Portland General Electric Company (PGE) has released a 2016 Integrated Resource Plan that is designed to improve its energy efficiency, increase its use of renewable resources, and boost its customer-side demand response.
Not only is this new strategy expected to make more of an impact on renewable energy than new solar initiatives will, but the plan also calls for increasing wind resources, relying more on natural gas, and ceasing a coal-plant operation in order to meet the 2016 Oregon Clean Electricity Plan’s requirement of 20 percent renewable energy by 2020. Currently, PGE estimates that 15 percent of the energy it provides comes from renewable resources.

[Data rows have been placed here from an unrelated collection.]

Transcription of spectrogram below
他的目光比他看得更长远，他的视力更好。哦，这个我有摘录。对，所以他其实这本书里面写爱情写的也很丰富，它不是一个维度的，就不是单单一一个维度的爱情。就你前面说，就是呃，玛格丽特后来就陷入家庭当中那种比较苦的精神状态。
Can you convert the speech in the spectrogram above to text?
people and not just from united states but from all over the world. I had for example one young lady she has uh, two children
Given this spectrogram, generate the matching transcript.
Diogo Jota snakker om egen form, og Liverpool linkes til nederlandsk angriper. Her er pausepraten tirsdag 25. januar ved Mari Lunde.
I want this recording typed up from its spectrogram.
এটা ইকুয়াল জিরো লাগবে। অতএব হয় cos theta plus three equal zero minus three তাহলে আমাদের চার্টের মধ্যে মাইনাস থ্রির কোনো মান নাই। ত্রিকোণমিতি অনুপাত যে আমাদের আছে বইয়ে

PGE helped develop the Oregon Clean Electricity Plan, which, along with the 2020 requirements, calls for 50 percent of all electricity use in the state to be renewable by 2040. It also requires electricity providers to eliminate coal from their customer energy mix by 2035.

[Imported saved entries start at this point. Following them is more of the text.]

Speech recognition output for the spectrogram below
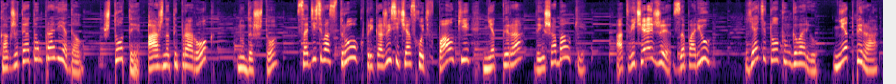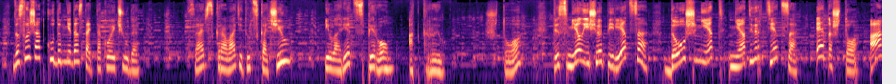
как же ты о том проведал? Что ты, ажно ты пророк? Ну да что?» Садись во строк, прикажи сейчас хоть в палки, нет пера, да и шабалки. Отвечай же, запарю. Я тебе толком говорю, нет пера. Да слышь, откуда мне достать такое чудо? Царь с кровати тут скочил и ларец с пером открыл. Что? Ты смел еще переться? Да уж нет, не отвертеться. Это что, а?»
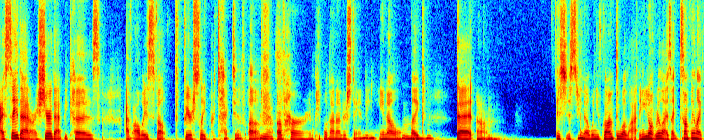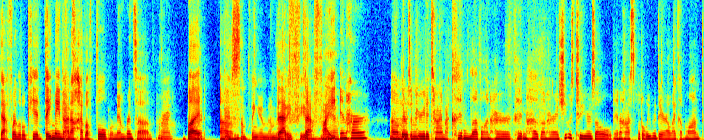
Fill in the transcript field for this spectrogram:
i say that or i share that because i've always felt fiercely protective of Yes. of her and people not understanding you know like that um it's just you know when you've gone through a lot and you don't realize like something like that for a little kid they may not have a full remembrance of Right. but There's something in them that, that they feel. that fight Yeah. in her. Um, There was a period of time I couldn't love on her, couldn't hug on her, and she was two years old in a hospital. We were there like a month.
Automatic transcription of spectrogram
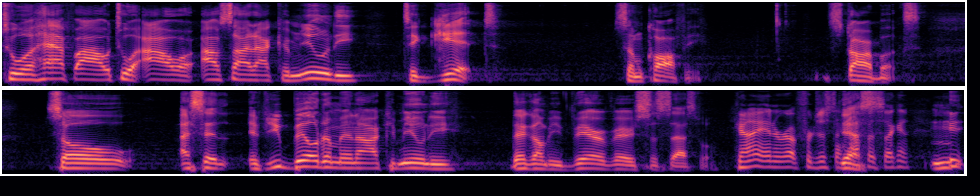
to a half hour to an hour outside our community to get some coffee, Starbucks. So I said, if you build them in our community, they're going to be very, very successful. Can I interrupt for just a Yes. half a 2nd Mhm.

PGE’s Integrated Resource Plan, which was filed with the Oregon Public Utility Commission (OPUC) last November, is the first step in achieving those goals. PGE said the plan is the result of 18 months of meetings, analysis and research.

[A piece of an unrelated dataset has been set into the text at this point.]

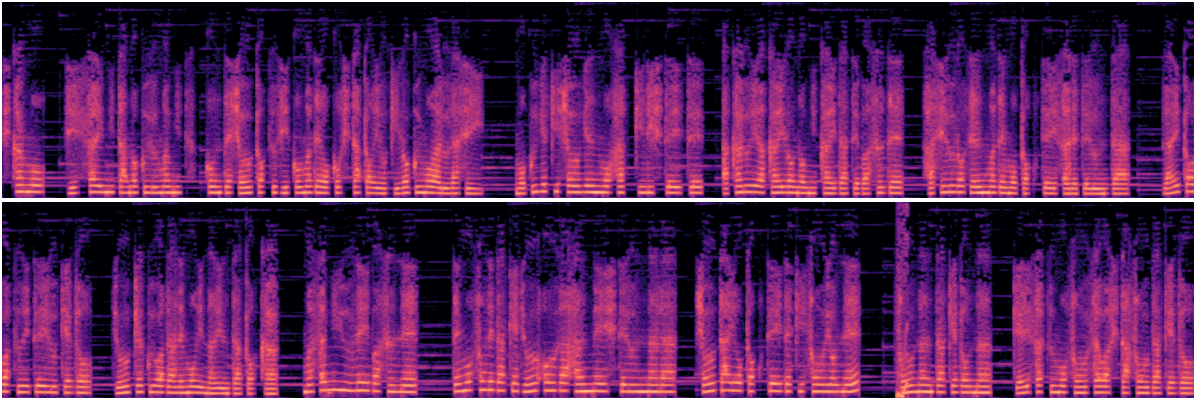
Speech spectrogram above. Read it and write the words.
しかも、実際に他の車に突っ込んで衝突事故まで起こしたという記録もあるらしい。目撃証言もはっきりしていて、明るい赤色の2階建てバスで、走る路線までも特定されてるんだ。ライトはついているけど、乗客は誰もいないんだとか。まさに幽霊バスね。でもそれだけ情報が判明してるんなら、正体を特定できそうよねそうなんだけどな、警察も捜査はしたそうだけど、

The plan calls for adding the following resources by 2020:
- A minimum of 135 average megawatts in cost-effective energy-efficiency measures. This includes all the measures that the Energy Trust of Oregon believes are achievable.
- Up to 77 megawatts of demand-response resources. According to PGE, these measures can reliably produce short-term reductions in customer demand in order to help manage loads during peak demand times.
- An average of 175 megawatts of renewable energy, which is the equivalent of up to 515 megawatts of wind energy. PGE also intends to also use tax credits and favorable market conditions to boost its total renewable energy to 27 percent by 2025.
- Shutting down coal operations at PGE’s 600 megawatt Boardman plant in 2020. PGE still plans to deliver 375 to 550 megawatts of resources year-round and up to 400 megawatts for seasonal demand—mainly from natural gas (up to 860 megawatts) and solar (50 megawatts).
OPUC staff and stakeholders have until mid-May to review the Integrated Resource Plan and provide comments and recommendations. If OPUC approves the plan, PGE says it will work with OPUC to develop competitive bidding processes for renewable resources such as hydroelectric power, flexible natural gas generation, geothermal power, energy storage and power-supply contracts.